**WHAT TO DO**
Go through the data below. Pull out every line that has the word "text".

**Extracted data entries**
● ● ● ● ●

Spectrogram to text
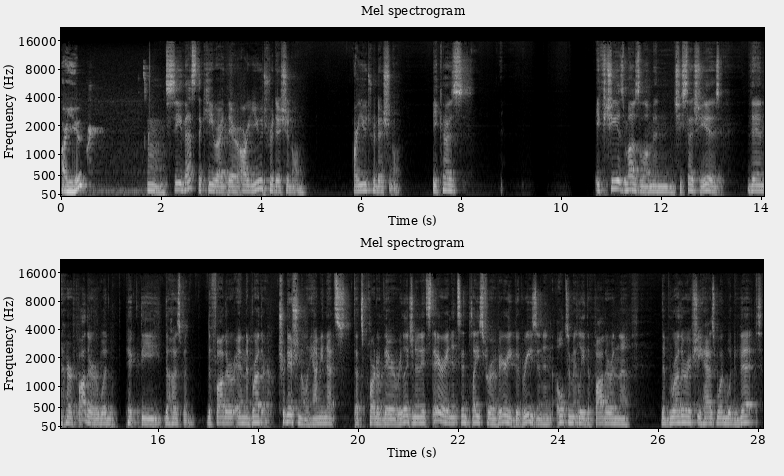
Are you? Hmm. See, that's the key right there. Are you traditional? Are you traditional? Because if she is Muslim and she says she is, then her father would pick the the husband, the father and the brother. Traditionally, I mean that's that's part of their religion, and it's there and it's in place for a very good reason. And ultimately, the father and the the brother, if she has one, would vet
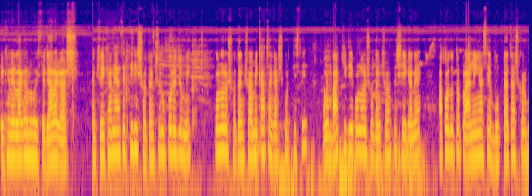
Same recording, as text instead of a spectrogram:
এখানে লাগানো হয়েছে জারা ঘাস এখানে আছে তিরিশ শতাংশের উপরে জমি। পনেরো শতাংশ আমি কাঁচা ঘাস করতেছি এবং বাকি যে পনেরো শতাংশ আছে সেইখানে আপাতত প্ল্যানিং আছে ভুট্টা চাষ করব।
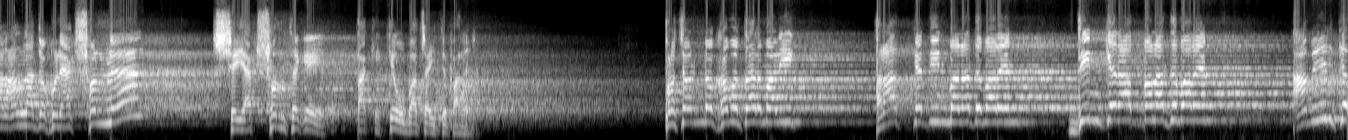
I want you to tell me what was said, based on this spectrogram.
আর আল্লাহ যখন অ্যাকশন নেন সেই অ্যাকশন থেকে তাকে কেউ বাঁচাইতে পারে না। প্রচণ্ড ক্ষমতার মালিক, রাতকে দিন বানাতে পারেন, দিনকে রাত বানাতে পারেন, আমিরকে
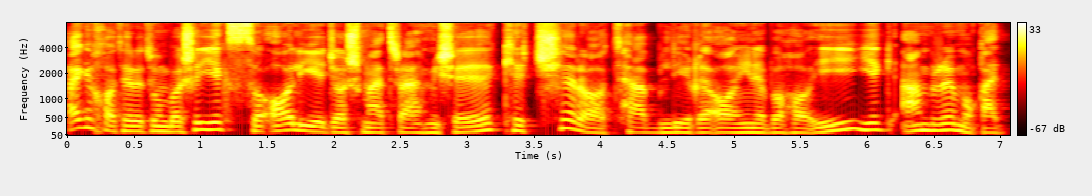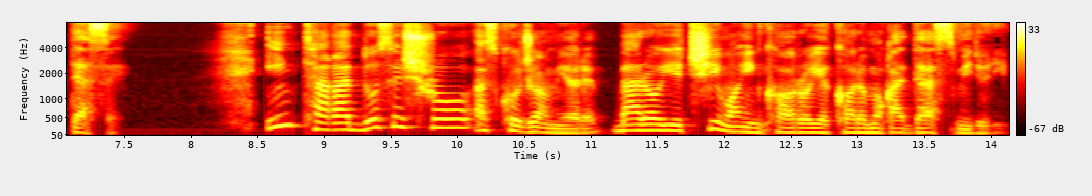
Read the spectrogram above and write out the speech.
اگه خاطرتون باشه یک سوالی جاش مطرح میشه که چرا تبلیغ آین بهایی یک امر مقدسه؟ این تقدسش رو از کجا میاره؟ برای چی ما این کار رو یک کار مقدس می‌دونیم؟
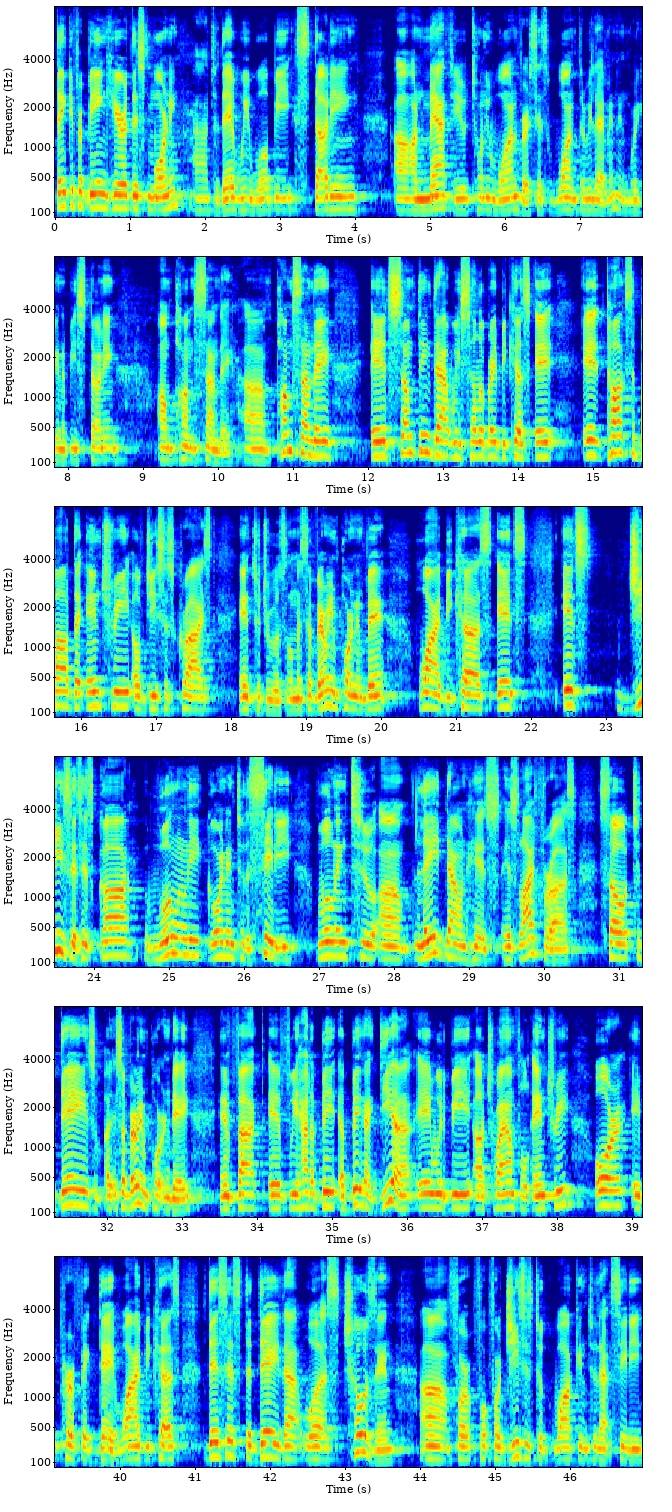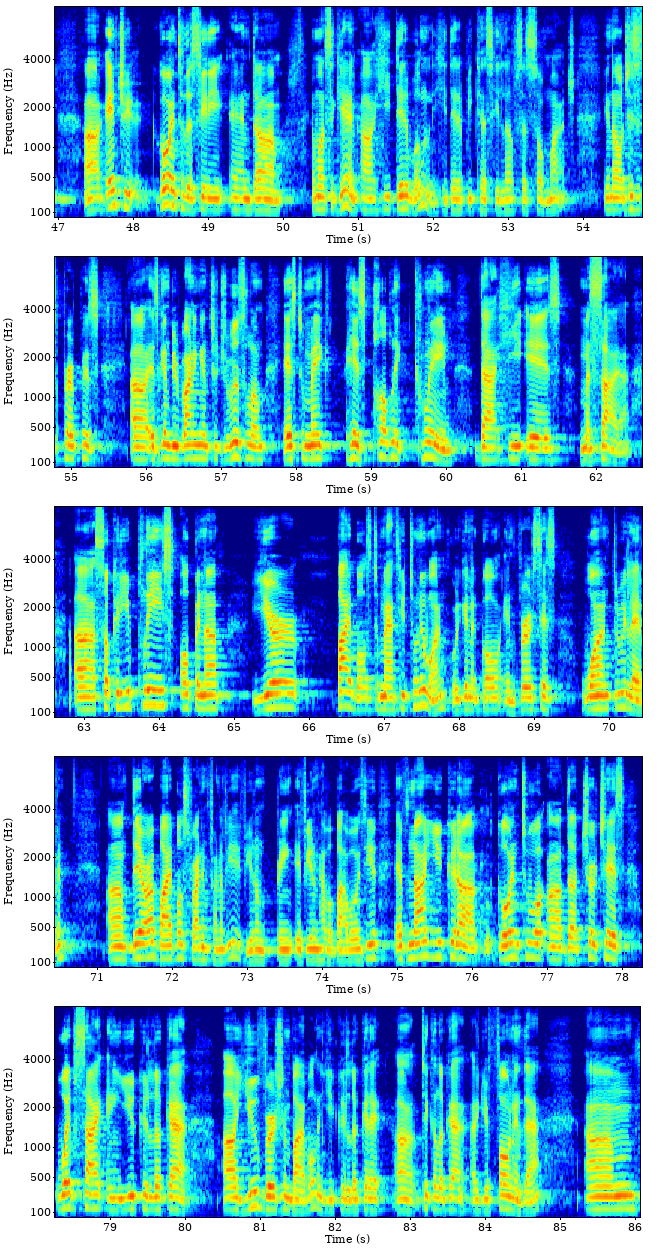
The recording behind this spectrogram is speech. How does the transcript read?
Thank you for being here this morning. Uh, today we will be studying uh, on Matthew 21, verses 1 through 11, and we're going to be studying on Palm Sunday. Um, Palm Sunday, it's something that we celebrate because it, it talks about the entry of Jesus Christ into Jerusalem. It's a very important event. Why? Because it's, it's Jesus, it's God willingly going into the city willing to um, lay down his, his life for us. So today is, is a very important day. In fact, if we had a big, a big idea, it would be a triumphal entry or a perfect day. Why? Because this is the day that was chosen uh, for, for, for, Jesus to walk into that city, uh, entry, go into the city, and, um, and once again, uh, he did it willingly. He did it because he loves us so much. You know, Jesus' purpose uh, is going to be running into Jerusalem is to make his public claim that he is Messiah. Uh, so, could you please open up your Bibles to Matthew 21? We're going to go in verses 1 through 11. Um, there are Bibles right in front of you. If you don't bring, if you don't have a Bible with you, if not, you could uh, go into uh, the church's website and you could look at uh, Version Bible and you could look at it, uh, take a look at uh, your phone in that. Um,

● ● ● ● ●

**SOLUTION FOR THIS EXERCISE**
Spectrogram to text
Same recording, as text instead of a spectrogram:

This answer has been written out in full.